We just posted the latest installment in series of essays exploring what might follow the currently decaying blue model. Before you tackle it, however, we advise you to chew over the introductory essay we posted last week. We today find ourselves facing a serious policy deficit from both the right and the left, and that’s tied up with each side favoring either an absolutely smaller government or a more broadly empowered government, respectively. We think it needn’t be that way. Indeed, the future will likely prove both dogmas obsolete:
At the heart of the enduring liberal ideal is a truth that is often forgotten in today’s political debates: the relationship between order and liberty does not have to be zero sum. More government can mean less freedom, and more freedom can mean less government—but things don’t always work out that way.
The secret of Anglo-American civilization has been its ability to combine the two elements of order and liberty at successively higher levels of both. To think constructively about our future we shouldn’t be thinking about a zero sum tradeoff between order and freedom; we should be thinking about how to build the kind of order that extends our liberty in new and important ways.

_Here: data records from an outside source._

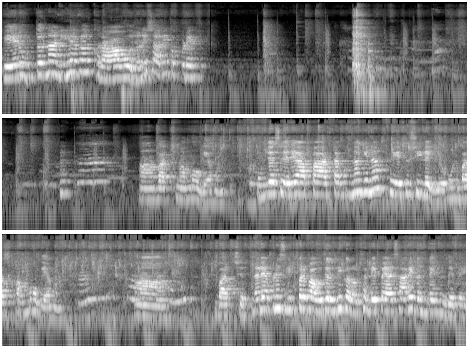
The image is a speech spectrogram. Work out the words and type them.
ਫੇਰ ਉਤਰਨਾ ਨਹੀਂ ਹੈਗਾ ਖਰਾਬ ਹੋ ਜਾਣੇ ਸਾਰੇ ਕੱਪੜੇ ਹਾਂ ਬਸ ਮਮ ਹੋ ਗਿਆ ਹੁਣ। ਹੁਣ ਜੇ ਸਵੇਰੇ ਆਪਾਂ ਆਟਾ ਗੁੰਨਾਂਗੇ ਨਾ ਫੇਰ ਤੁਸੀਂ ਲਈਓ। ਹੁਣ ਬਸ ਖੰਮ ਹੋ ਗਿਆ ਹੁਣ। ਹਾਂ ਬਸ ਨਾਲੇ ਆਪਣੇ ਸਲੀਪਰ ਪਾਓ ਜਲਦੀ ਕਰੋ। ਥੱਲੇ ਪੈਰ ਸਾਰੇ ਗੰਦੇ ਹੁੰਦੇ ਪਏ।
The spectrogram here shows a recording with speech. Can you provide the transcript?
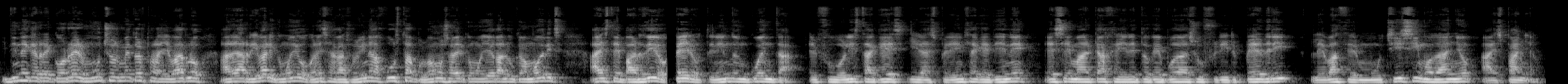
y tiene que recorrer muchos metros para llevarlo a la rival. Y como digo, con esa gasolina justa, pues vamos a ver cómo llega Luka Modric a este partido, pero teniendo en cuenta el futbolista que es y la experiencia que tiene, ese marcaje directo que pueda sufrir Pedri le va a hacer muchísimo daño a España.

An important developing story this past week has been the push to enact some kind of more effective gun control in the aftermath of the Newtown massacre. Though creative libertarian groups used 3D printers to manufacture high-capacity magazines in an effort to show the futility of legal restriction, the true challenge faced by proponents of stricter gun laws lies in the structure of our legislature: strict gun control laws simply will never pass the Senate. Better, then, to be more pragmatic about it and look at what can be done. Better treatment for the mentally ill might fit the bill:
But if as a practical matter we can’t do much to keep dangerous weapons out of the country, we can do something about keeping dangerous people away from them. This is not just a question of background checks; it is also a question of rebuilding our ability to protect society from people whose mental state makes them a threat to society at large. In dealing with the potentially violent mentally ill, we need to balance the potential danger to society more effectively against the loss of individual freedom. Building better facilities for the mentally ill and being more proactive about putting dangerous people in them is a necessary precaution given the abundance of weapons in these United States. In any case, making treatment more readily available and providing better services and more support for the families and friends of the mentally ill is a good thing in and of itself.
The MSM is only now starting to wake up to something plain as day: there’s a clear line connecting the evolving mess in North Africa to the botched intervention in Libya, which has the Obama administration’s fingerprints all over it. (Could it be that now that the election is behind, reporters will try to call it as it is?) We’ve tried to keep our readers abreast of what’s going on in this fast-evolving crisis. We’ve also tried to point them to great backgrounders and criticism, like this from Gregory Mann, and these from AI editor Adam Garfinkle. Stay tuned, more to come.
Other stories you might’ve missed:
- Did Assad use chemical weapons on his people in December? A leaked State Department wire says yes. What remains of “Responsibility to Protect” if the Obama administration chooses not to act after all its bluster?
- Relatedly, it sure looks like civil war is a real possibility again in Iraq.
- Mohamed Morsi’s admittedly tenuous mask of moderation slipped, as a vile old rant against Jews resurfaced. Maybe he’s only an anti-Zionist?
- In better news, BP predicted the U.S. would be the world’s largest oil producer by this year. Even scholars at Foreign Affairs can see that the world energy order is about to change.
- As PA’s governor vowed to tackle runaway pension costs, IL’s governor opted for the War-Against-the-Young option, by looting education budgets to pay for benefits. This kind of stuff can’t go on. Thomas Edsall of the NY Times agrees.
- Though California’s problems are convoluted, it does have the advantage of having the largest shale oil deposits in the country. Unfortunately, the deposits themselves are convoluted due to high seismic activity in the state. Though greens are sure to protest on principle, we think getting at these deposits ought to be at least attempted, as long as the right precautions are taken.
- Neocons applauded a French socialist government. No, really.
- And in the funny file for this week: scandalous, larger-than-life characters make the Italian elections a must-watch.